The school leaders' union unanimously carried a motion opposing forced academisation at their annual conference in Birmingham this afternoon.
The motion, which was backed by more than 95 per cent of delegates, follows Nicky Morgan's defence this morning of the plans to turn all schools into academies by 2022.
The education secretary claimed in her speech today that enforcing academy status will not lead to the closure of good rural schools, as many have feared. School would be encouraged to work in "local clusters" she said.
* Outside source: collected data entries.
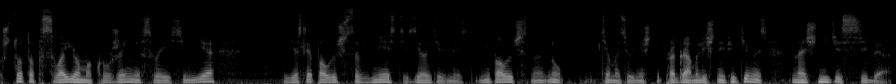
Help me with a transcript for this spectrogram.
что-то в своем окружении, в своей семье. Если получится вместе, сделайте вместе. Не получится, ну, тема сегодняшней программы «Личная эффективность», начните с себя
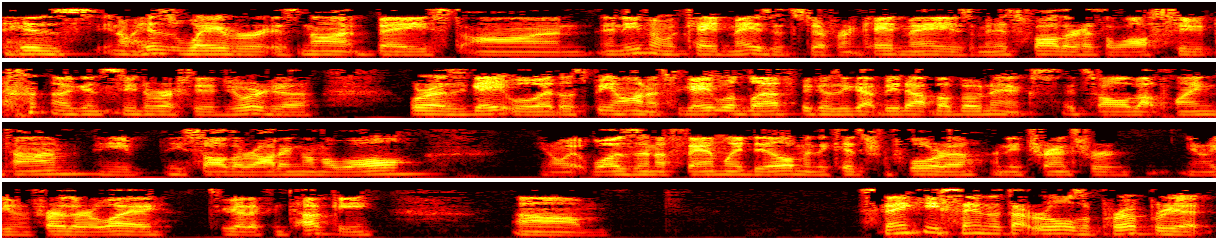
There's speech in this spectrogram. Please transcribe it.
his you know his waiver is not based on, and even with Cade Mays, it's different. Cade Mays, I mean, his father has a lawsuit against the University of Georgia. Whereas Gatewood, let's be honest, Gatewood left because he got beat out by Bo Nix. It's all about playing time. He he saw the writing on the wall you know, it wasn't a family deal. I mean, the kid's from Florida, and he transferred, you know, even further away to go to Kentucky. Um, Sankey saying that that rule is appropriate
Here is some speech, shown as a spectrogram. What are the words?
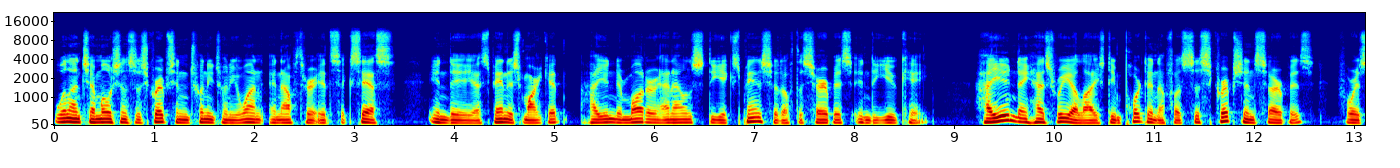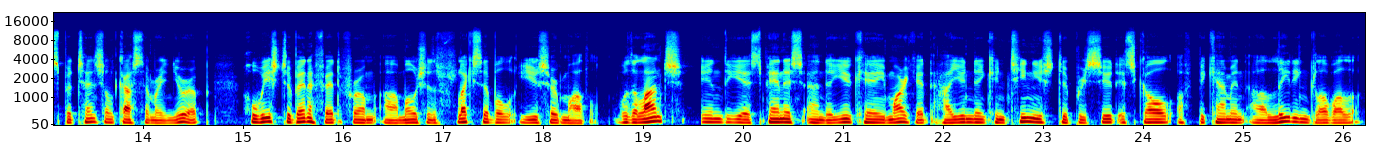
We launched a Mocean Subscription in 2021, and after its success, in the uh, Spanish market, Hyundai Motor announced the expansion of the service in the UK. Hyundai has realized the importance of a subscription service for its potential customer in Europe who wish to benefit from Mocean's flexible user model. With the launch in the uh, Spanish and the UK market, Hyundai continues to pursue its goal of becoming a leading global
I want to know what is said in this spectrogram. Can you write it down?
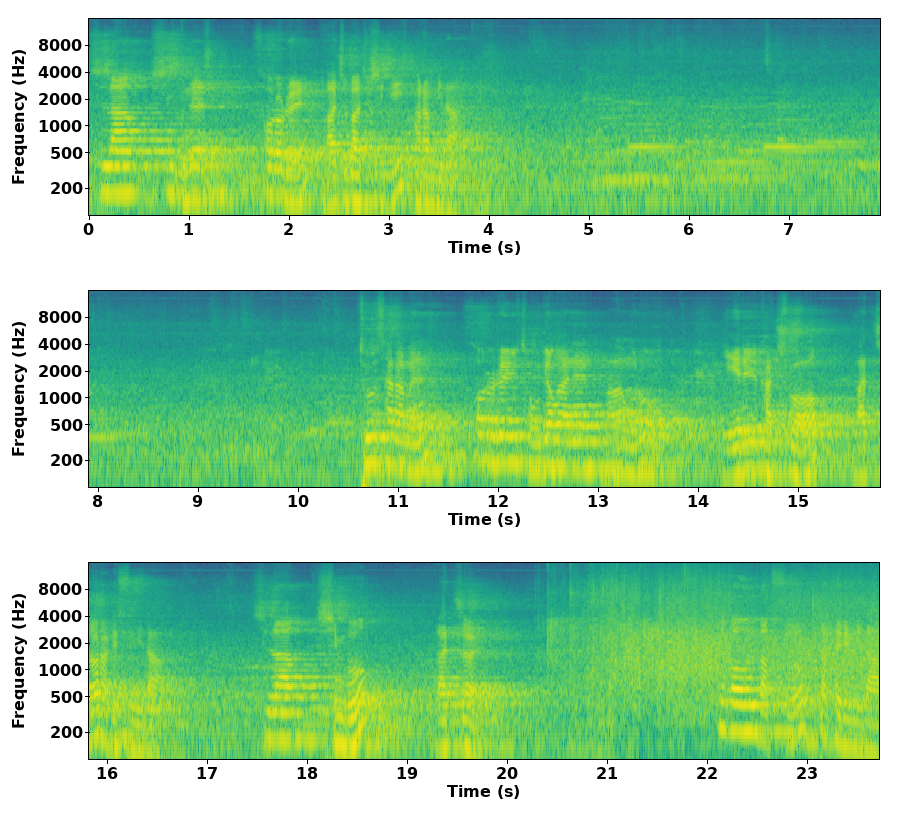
신랑 신부는 서로를 마주봐 주시기 바랍니다. 두 사람은 서로를 존경하는 마음으로 예를 갖추어 맞절하겠습니다. 신랑 신부 맞절 뜨거운 박수 부탁드립니다.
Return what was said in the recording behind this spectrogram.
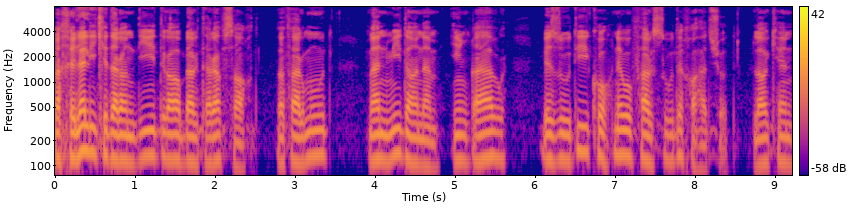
و خللی که در آن دید را برطرف ساخت و فرمود من می‌دانم این قبر به زودی کهنه و فرسوده خواهد شد لکن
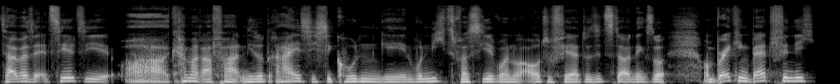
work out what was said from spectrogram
Teilweise erzählt sie, oh, Kamerafahrten, die so 30 Sekunden gehen, wo nichts passiert, wo er nur Auto fährt. Du sitzt da und denkst so. Und Breaking Bad finde ich,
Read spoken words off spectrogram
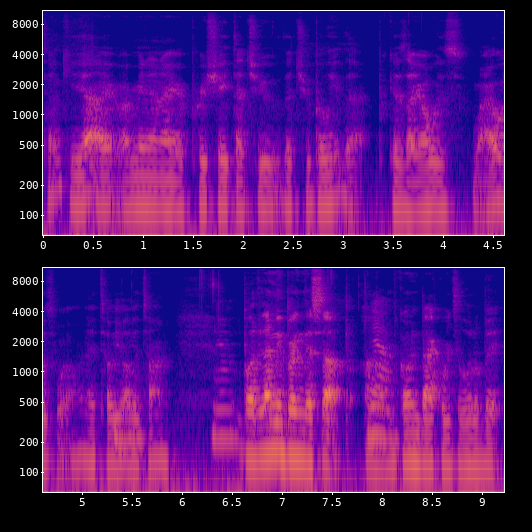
Thank you. Yeah, I, I mean, and I appreciate that you that you believe that because I always I always will, and I tell you all the time. Yeah. But let me bring this up. Um, Yeah. Going backwards a little bit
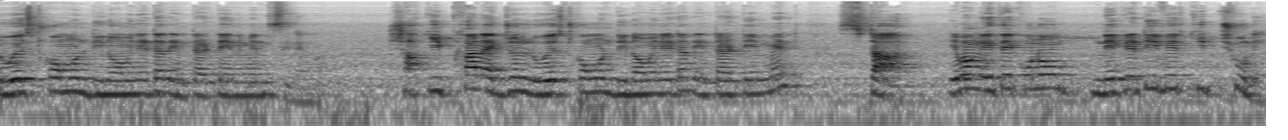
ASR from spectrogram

But headteachers remained unconvinced today as they voted "to consider all options open to NAHT up to and including as a last resort industrial action". It is not clear if this would go as far as a strike, although such action is not unknown: the NAHT took part in the first strike in its 114-year history in November 2011 over pensions.
Jonathan Shields, a delegate from the South East region, said: “It is one of the biggest threats to our current imperfect educational system since the 1944 act. It turns everything on its head. Why should it be one size fits all?”
Michelle Sheehy, headteacher of Millfield Primary School in Walsall, called the universal academisation policy “flawed” and added that there are no “credible arguments for the policy”.
But she added: “I believe that we need to communicate our strength of feeling as strongly as possible. This is the beginning of privatisation of our school system. I think we need to consider, do we really want to be the generation of school leaders who allowed this to happen?”
Jacquie Sainsbury, a headteacher from Nottinghamshire, said: “We gave Nicky Morgan an opportunity to listen this morning and she didn’t. We have to put our children first. Our children can’t fight this. We have got to fight it for them. Our staff need us to fight this – they are on their knees.”
Today's vote follows the teaching unions' opposition to the academies plans over the Easter weekend.
The National Union of Teachers (NUT) voted to ballot for strike action against the academisation plans - which could take place in the summer term.
The NASUWT also voted in favour of holding strikes if academies deny teachers pay rises and good working conditions.
The more moderate ATL also voted to consider "potential industrial action" if the government "continues to impose academisation on England's schools.
Following the vote, Russell Hobby, general secretary of NAHT, said: "We've seen today the serious concerns school leaders have about the government's plans to remove the sensible element of choice about academy conversion, and impose the change on all schools regardless of how well they perform.
"Academy status is appropriate for some but mere conversion doesn't guarantee success. What counts is hard work and a clear plan for improvement - both of which can be achieved without conversion.
"The government has failed to win the argument on academies, so this motion empowers NAHT's negotiators to press them hard on the detail and the rationale for conversion. As things stand the government has no answers to school leaders’ sensible and reasonable questions.
"The Secretary of State has said her door is open and that she will listen. Now she needs to honour that offer."
During Nicky Morgan's speech today, she described academies as the "right step" for the education system.
She said: "The autonomy academy status brings means putting power into the hands of school leaders, because we improve outcomes for young people by ensuring the teachers who teach them, and the heads who lead their schools, are given the freedom to make the right decisions in the interests of those children."
But a number of school leaders shouted "what choice?" at the minister as she spoke about the controversial plans.
A Department for Education spokesperson said: “It is disappointing to hear any union considering industrial action, which holds back children’s education, disrupts parents’ lives and ultimately damages the reputation of the profession.
“The academies programme is at the heart of our reforms which have raised standards for children across the country, including many schools that stagnated under local authority control - 1.4million more children are in good or outstanding schools compared to 2010. We want to work constructively with the sector to ensure every child has the excellent education they deserve."